### PROVIDED DATA:

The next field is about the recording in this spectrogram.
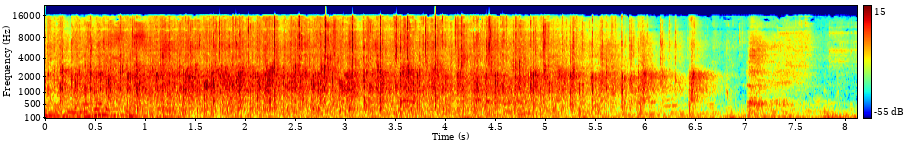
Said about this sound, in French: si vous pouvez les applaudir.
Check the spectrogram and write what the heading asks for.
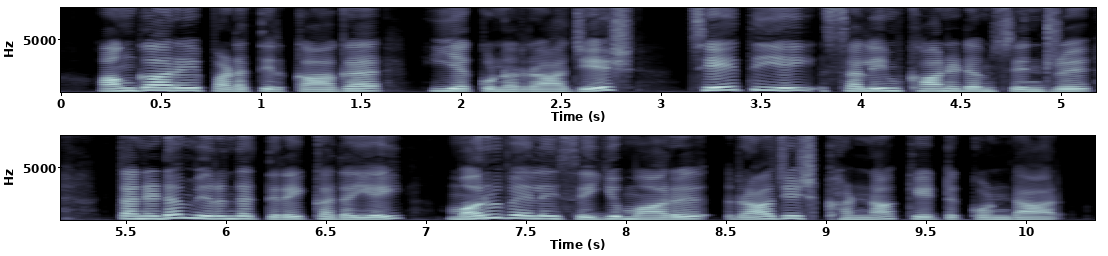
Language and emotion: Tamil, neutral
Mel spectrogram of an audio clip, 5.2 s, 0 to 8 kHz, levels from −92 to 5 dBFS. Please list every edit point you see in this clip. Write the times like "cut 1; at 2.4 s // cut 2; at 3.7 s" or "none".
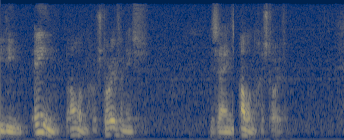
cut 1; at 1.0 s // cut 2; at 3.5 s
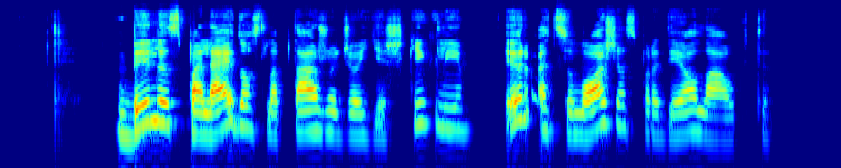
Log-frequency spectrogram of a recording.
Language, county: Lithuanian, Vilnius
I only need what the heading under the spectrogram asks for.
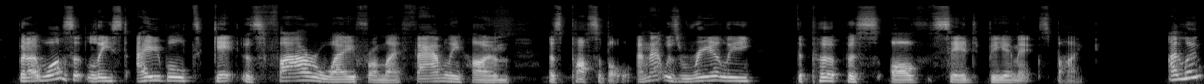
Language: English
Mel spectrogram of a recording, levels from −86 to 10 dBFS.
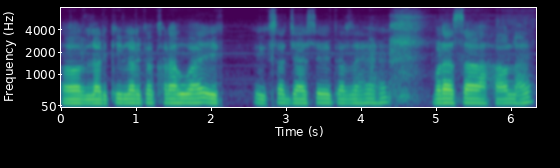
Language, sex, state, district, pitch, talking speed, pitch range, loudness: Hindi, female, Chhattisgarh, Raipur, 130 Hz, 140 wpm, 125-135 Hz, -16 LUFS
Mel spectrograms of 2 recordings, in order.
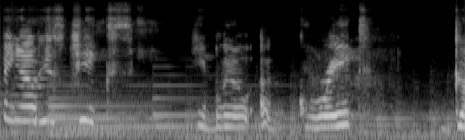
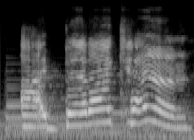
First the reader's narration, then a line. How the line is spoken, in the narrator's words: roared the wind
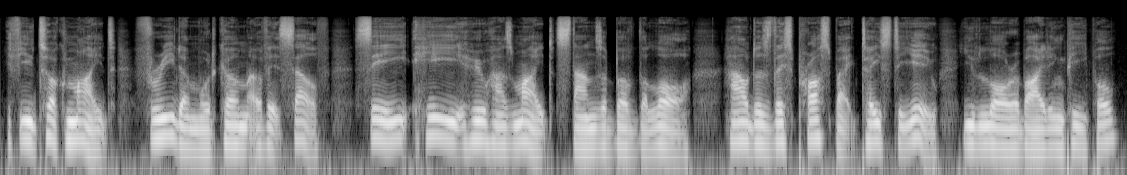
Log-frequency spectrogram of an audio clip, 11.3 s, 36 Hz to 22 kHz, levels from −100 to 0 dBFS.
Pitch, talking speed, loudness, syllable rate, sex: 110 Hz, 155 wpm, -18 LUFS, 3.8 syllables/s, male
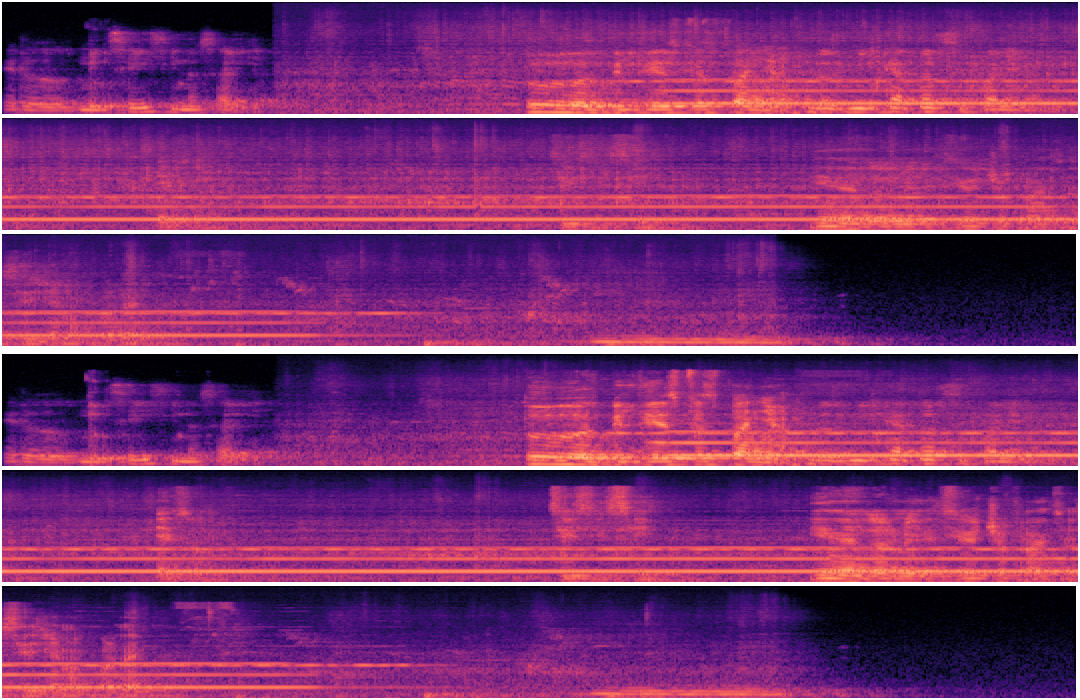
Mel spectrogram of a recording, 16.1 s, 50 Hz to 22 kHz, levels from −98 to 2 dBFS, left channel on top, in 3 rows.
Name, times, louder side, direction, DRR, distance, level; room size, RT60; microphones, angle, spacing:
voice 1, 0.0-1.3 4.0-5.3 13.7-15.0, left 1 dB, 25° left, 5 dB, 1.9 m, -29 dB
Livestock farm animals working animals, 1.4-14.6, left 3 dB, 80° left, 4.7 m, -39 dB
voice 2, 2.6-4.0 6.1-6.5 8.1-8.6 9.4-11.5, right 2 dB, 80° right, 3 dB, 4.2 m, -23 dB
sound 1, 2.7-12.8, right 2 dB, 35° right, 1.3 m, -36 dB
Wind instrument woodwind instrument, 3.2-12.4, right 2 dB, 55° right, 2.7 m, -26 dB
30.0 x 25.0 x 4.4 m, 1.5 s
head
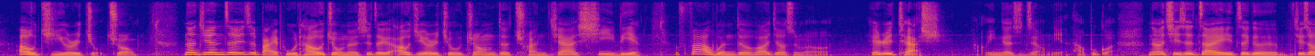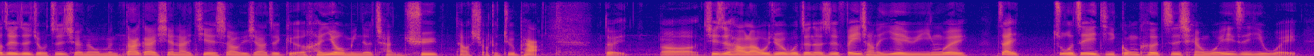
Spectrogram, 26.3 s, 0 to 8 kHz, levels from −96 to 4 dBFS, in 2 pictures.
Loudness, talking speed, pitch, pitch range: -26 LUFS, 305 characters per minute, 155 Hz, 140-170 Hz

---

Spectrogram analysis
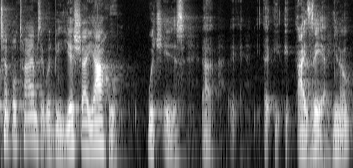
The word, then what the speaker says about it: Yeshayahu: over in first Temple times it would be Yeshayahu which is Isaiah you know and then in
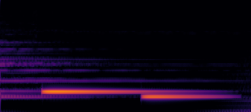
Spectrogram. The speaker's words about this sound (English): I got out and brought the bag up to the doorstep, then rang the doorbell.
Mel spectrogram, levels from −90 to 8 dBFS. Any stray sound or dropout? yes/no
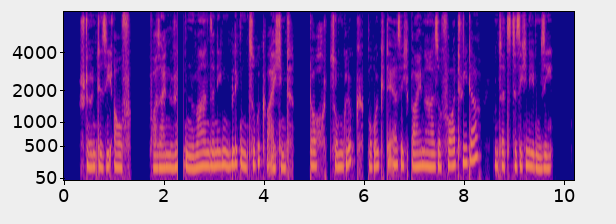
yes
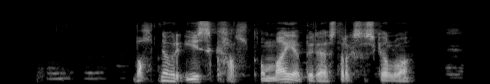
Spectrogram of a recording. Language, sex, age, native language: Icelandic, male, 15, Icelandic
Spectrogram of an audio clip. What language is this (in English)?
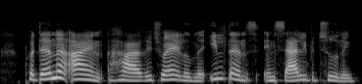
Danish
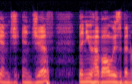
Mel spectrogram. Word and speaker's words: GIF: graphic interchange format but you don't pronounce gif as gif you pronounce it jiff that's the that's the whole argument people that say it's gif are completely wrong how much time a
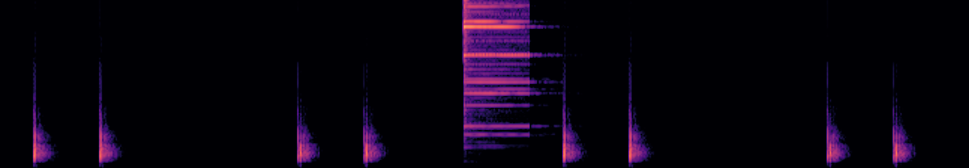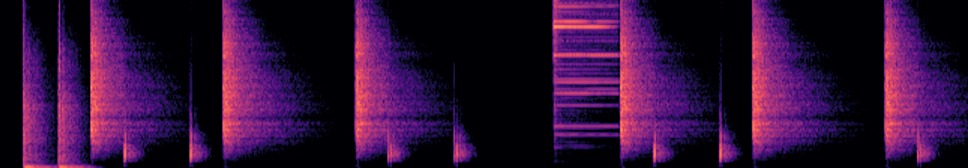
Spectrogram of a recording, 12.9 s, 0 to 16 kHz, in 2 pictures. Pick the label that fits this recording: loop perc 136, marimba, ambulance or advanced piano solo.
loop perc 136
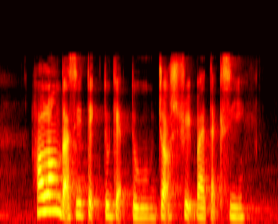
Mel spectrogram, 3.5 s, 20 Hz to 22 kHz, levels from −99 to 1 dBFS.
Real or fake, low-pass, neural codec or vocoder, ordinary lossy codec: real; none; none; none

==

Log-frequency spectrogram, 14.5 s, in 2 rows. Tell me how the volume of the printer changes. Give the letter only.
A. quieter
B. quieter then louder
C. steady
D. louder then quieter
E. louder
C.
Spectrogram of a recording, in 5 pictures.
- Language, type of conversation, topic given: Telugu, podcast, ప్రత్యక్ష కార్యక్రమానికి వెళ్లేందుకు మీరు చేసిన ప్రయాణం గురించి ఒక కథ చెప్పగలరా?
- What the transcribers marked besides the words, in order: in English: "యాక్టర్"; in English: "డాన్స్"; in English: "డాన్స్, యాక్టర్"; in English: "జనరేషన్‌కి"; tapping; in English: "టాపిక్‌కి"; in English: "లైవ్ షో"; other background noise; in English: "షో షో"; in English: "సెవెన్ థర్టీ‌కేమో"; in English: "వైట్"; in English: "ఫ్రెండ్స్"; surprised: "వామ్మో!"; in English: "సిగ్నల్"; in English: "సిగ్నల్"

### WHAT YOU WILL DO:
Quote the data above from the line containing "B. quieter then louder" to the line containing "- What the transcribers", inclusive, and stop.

### RESULT OF THIS EXERCISE:
B. quieter then louder
C. steady
D. louder then quieter
E. louder
C.
Spectrogram of a recording, in 5 pictures.
- Language, type of conversation, topic given: Telugu, podcast, ప్రత్యక్ష కార్యక్రమానికి వెళ్లేందుకు మీరు చేసిన ప్రయాణం గురించి ఒక కథ చెప్పగలరా?
- What the transcribers marked besides the words, in order: in English: "యాక్టర్"; in English: "డాన్స్"; in English: "డాన్స్, యాక్టర్"; in English: "జనరేషన్‌కి"; tapping; in English: "టాపిక్‌కి"; in English: "లైవ్ షో"; other background noise; in English: "షో షో"; in English: "సెవెన్ థర్టీ‌కేమో"; in English: "వైట్"; in English: "ఫ్రెండ్స్"; surprised: "వామ్మో!"; in English: "సిగ్నల్"; in English: "సిగ్నల్"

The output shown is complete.